Oumuamua remains a mystery to this day. But now comes Avi Loeb, Professor of Science at Harvard. Loeb and his assistant Shmuel Bialy published a paper in which they made a case for considering Oumuamua as an object of alien technology.
Now Loeb has stated his case in more detail with the publication of Extraterrestrial: The First Sign of Intelligent Life Beyond Earth. Loeb is nothing if not bold in his conclusions of what he takes to be the sighting of Oumuamua and what it might represent: the presence of intelligent life beyond our galaxy. "It would be arrogant to assume we are alone," he says.
In any case, I make no claim for or against Loeb's conclusions. But for the sake of this blog and my topic, I side with Loeb in affirming the value of paying attention to what we "see." The world has grown stale and turned in on itself. The life of the adventurous imagination, of mythic wonder, and the possibilities that continue to call to us from the frontiers of our mind -- all of this assists us in "seeing" how grand it is to be alive.
When the ecclesiastical authorities insisted that Galileo refute his statement that the earth moves around the sun, Galileo relented and settled for his sentence of house arrest the remainder of his life. However, It is reported that as he relented he muttered, "But, still, it moves."

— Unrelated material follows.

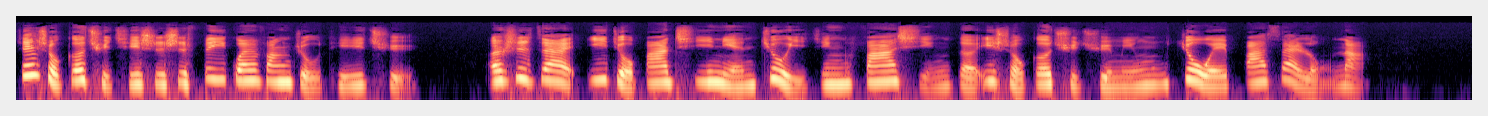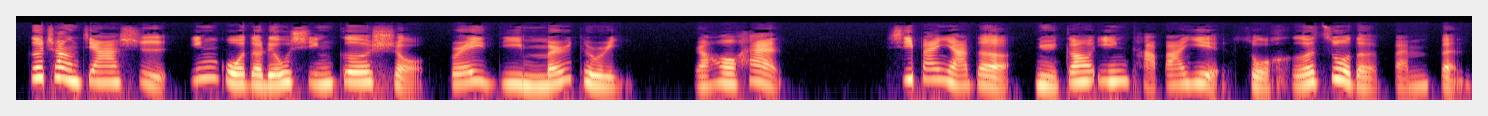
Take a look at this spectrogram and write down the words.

(See also Dennis Overbye, "Did An Alien Life-Form Do a Drive-By of Our Solar System in 2017?" in The New York Times, January 28, 2021.)